3. Multiple Segments
Focus groups generally include 8-10 people from a single segment. On the other hand, online communities allow you to engage 50-150 people across 4-5 different segments in a single study. So, once you've completed your online community, you can easily compare opinions and ideas across each segment of consumers. As a result, a single online community can provide more insights than five focus groups.
4. More Participants & More Insights
As mentioned previously, a single online community can engage 5-10 times more consumers than a single focus group. While engaging 100+ people in a focus group is impossible, with an online community, it's very straightforward. A a result, companies can harvest 10 times more insights from a single online community in the time it would take ten focus groups to be completed.
5. More Research for Your Budget & Time
Focus groups are very time intensive. For in-person groups, you must travel to the central location and deal with all of the associated travel costs and logistics. When focus groups are out of town, you typically need to allow for 2-3 days of travel time and thousands in travel costs, for a single person. If you are conducting a series of focus groups in multiple regions and cities (or even countries), these time and travel investments can grow exponentially. Online communities eliminate all of these travel and cost barriers. All participants, moderators and observers can join the online community from any location and any device. And because most community "tasks" or engagement activities are asynchronous, participants can share their feedback at any time. So, in most cases, a single online community can deliver insights from 50-150 participants and five or more segments in the the same or less budget (and time) required for a single focus group.
Is Online Community Research Right for You?
Clearly, the focus groups are a great fit for many research needs. FGI continues to recommend and execute them when appropriate. That said, the many advantages of online communities make them a much better research solution in more and more situations. We hope these advantages (and the next 5 in Part 2) will encourage you to consider this powerful research approach in the future.
Learn More >>
If you would like to learn more about online community research, contact your FGI representative or click here now to request more information.
Stay tuned for the next 5 online community advantages in Part 2 of this blog post.
1) This post has already generated a tremendous number of comments and ideas on various social media sites. Thanks to everyone who has taken time to contribute. Please keep your ideas and thoughts coming.
2) To be clear, this is Part I of a two-part post. So, while the title says "10 Advantages," Part I has just the first five advantages. Stay tuned for the next five in Part II.

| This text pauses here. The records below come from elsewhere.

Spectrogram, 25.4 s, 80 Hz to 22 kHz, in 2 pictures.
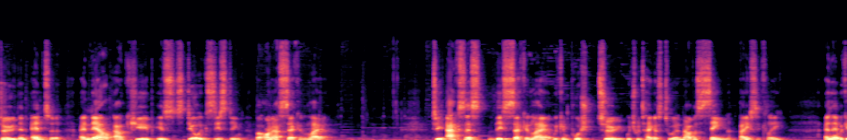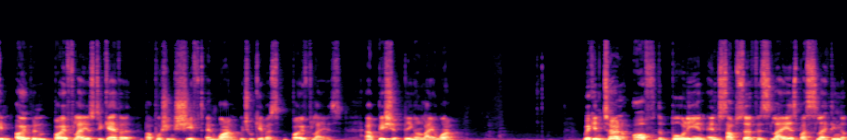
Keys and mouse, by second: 0.1 middle click, 0.4 z, 3.1-3.7 drag, 3.7-4.9 middle drag, 5.1 middle drag, 5.4 KP_1, 6.3-6.7 drag, 8.3 shift+2, 10.0-11.9 right drag, 11.1 g, 14.8-16.7 right drag, 16.3-18.9 drag, 17.0-18.9 right drag, 17.3 g, 19.7 g, 21.0 r, 24.6-25.4 right drag.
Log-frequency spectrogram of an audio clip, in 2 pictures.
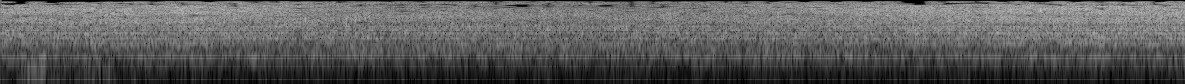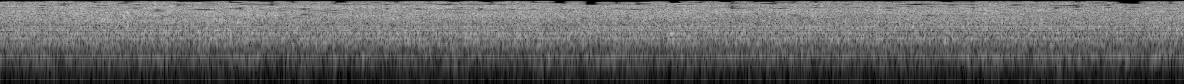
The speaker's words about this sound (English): There is the creek running along here.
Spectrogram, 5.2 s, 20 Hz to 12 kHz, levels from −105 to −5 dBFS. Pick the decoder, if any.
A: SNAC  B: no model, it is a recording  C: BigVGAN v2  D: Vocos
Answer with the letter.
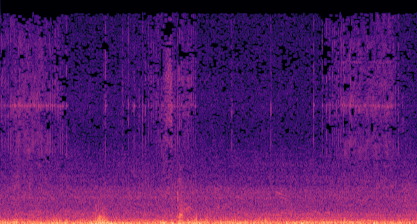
B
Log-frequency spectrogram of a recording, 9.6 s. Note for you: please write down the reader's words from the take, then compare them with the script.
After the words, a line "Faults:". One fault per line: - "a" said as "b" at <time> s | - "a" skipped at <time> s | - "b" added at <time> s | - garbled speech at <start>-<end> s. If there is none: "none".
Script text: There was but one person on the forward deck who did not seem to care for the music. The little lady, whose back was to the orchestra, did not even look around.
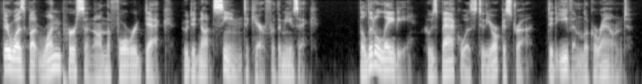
There was but one person on the forward deck who did not seem to care for the music. The little lady, whose back was to the orchestra, did even look around.
Faults:
- "not" skipped at 8.4 s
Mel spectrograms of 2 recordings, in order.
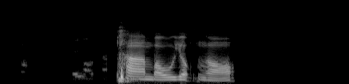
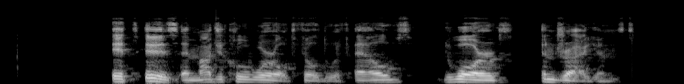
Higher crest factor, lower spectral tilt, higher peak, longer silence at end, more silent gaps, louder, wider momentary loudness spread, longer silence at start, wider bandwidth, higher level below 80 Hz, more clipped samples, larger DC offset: first, 26 dB vs 20 dB; about the same, -4.5 dB/octave vs -4.5 dB/octave; second, -6 dBFS vs 0 dBFS; first, 1.15 s vs 0.5 s; first, 0.94-1.01 s, 1.08-1.16 s vs none; second, -27 LUFS vs -19 LUFS; second, 9 LU vs 20 LU; second, 0.75 s vs 1.1 s; second, 7.6 kHz vs 9.8 kHz; second, -74 dBFS vs -58 dBFS; neither; neither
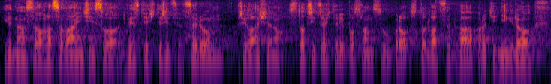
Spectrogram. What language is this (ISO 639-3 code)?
ces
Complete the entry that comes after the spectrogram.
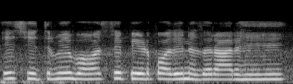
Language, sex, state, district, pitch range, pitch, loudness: Hindi, female, Uttar Pradesh, Lucknow, 240-260 Hz, 250 Hz, -12 LUFS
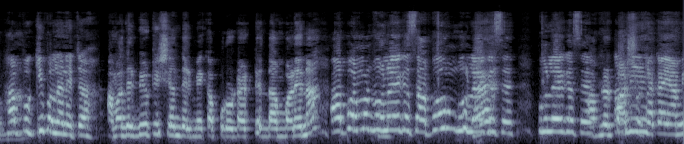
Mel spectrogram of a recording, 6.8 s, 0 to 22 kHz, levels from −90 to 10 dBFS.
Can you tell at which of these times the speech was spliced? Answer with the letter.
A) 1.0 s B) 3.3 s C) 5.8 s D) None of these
A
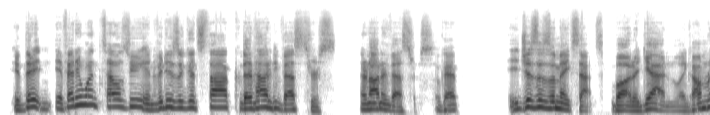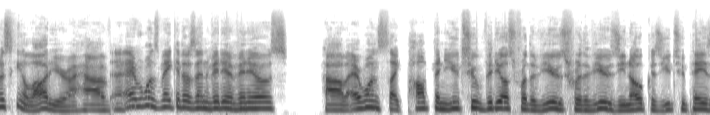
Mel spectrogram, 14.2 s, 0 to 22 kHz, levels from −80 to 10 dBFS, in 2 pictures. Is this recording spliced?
yes; 1 cut; at 8.2 s

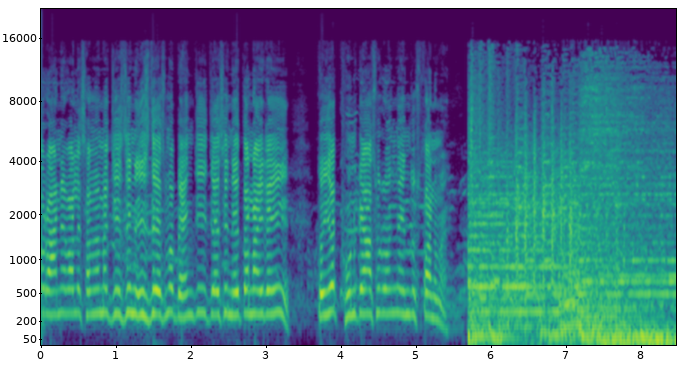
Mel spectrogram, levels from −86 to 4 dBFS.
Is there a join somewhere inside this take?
yes; 1 cut; at 5.7 s

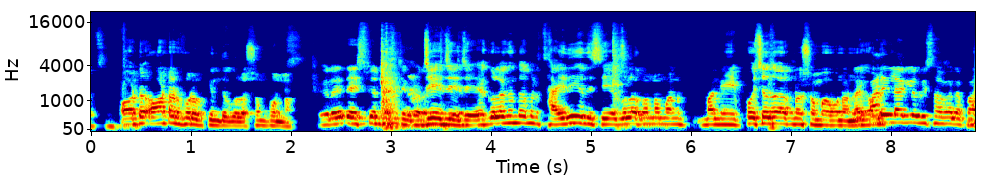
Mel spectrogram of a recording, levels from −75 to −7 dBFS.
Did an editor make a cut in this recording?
no; 0 cuts

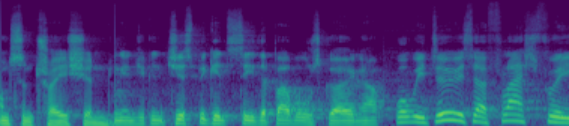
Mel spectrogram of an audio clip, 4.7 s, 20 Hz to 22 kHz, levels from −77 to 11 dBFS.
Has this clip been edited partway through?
yes; 2 cuts; at 1.0 s, 3.1 s

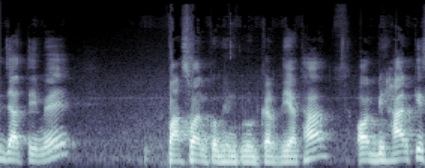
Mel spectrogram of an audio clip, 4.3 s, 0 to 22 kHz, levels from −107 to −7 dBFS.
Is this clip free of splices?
yes; 0 cuts

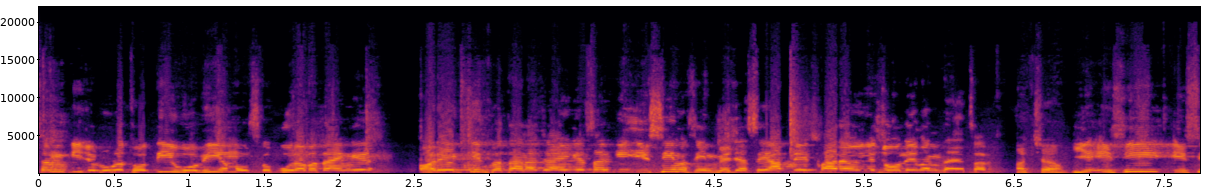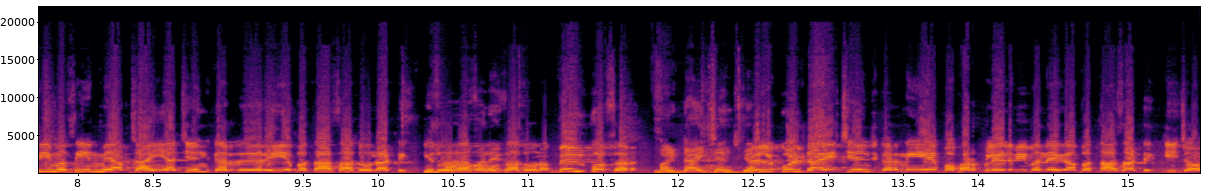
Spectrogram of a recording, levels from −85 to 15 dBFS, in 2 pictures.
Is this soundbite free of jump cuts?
yes; 0 cuts

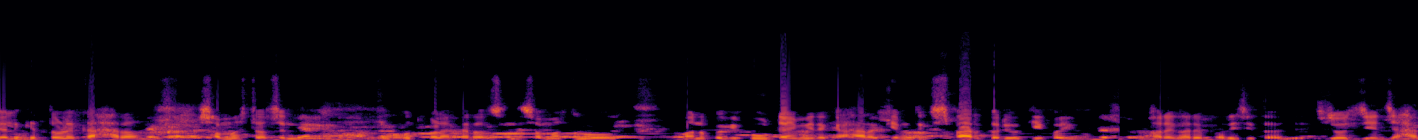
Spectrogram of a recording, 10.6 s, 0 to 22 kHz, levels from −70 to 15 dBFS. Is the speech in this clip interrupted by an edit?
yes; 1 cut; at 8.5 s

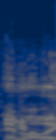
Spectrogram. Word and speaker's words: Mlily: Am I saying it right? Mlily? You're saying it perfectly.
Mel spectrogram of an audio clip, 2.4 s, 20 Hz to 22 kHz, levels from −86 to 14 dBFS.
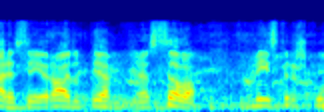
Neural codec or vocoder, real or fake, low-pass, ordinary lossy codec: codec, 24 kHz, 3 kbps, HILCodec; fake; 10.8 kHz; Opus, 64 kbps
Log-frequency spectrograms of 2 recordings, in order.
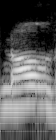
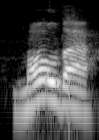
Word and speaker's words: Molde: Arsenal yesterday defeated Molde 3-0. Molde, I pronounced it correctly, Sam.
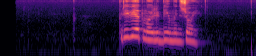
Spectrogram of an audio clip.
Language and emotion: Russian, positive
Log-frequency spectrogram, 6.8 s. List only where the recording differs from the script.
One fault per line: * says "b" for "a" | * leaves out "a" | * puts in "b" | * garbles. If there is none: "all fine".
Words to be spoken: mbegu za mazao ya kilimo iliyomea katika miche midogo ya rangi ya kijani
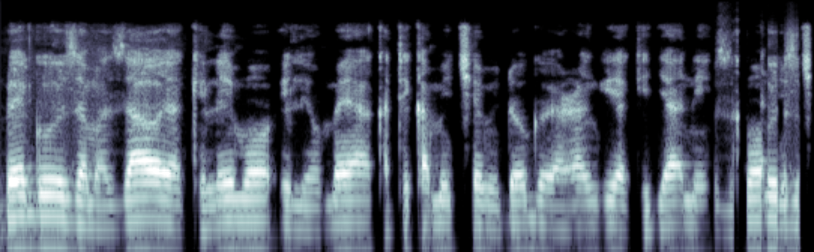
* garbles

3) While we extol the virtues of online communities (MROCs) in this post, we could easily write a post entitled "10 Advantages of Focus Groups vs. Online Communities." [And come to think of it, we may do just that in the near future.] We want to make it very clear that both solutions deserve a prominent place in everyone's MR toolbox. Focus groups continue to be extremely valuable. That said, the purpose of this post is to challenge your thinking and open your eyes to some truly unique and powerful advantages of online communities.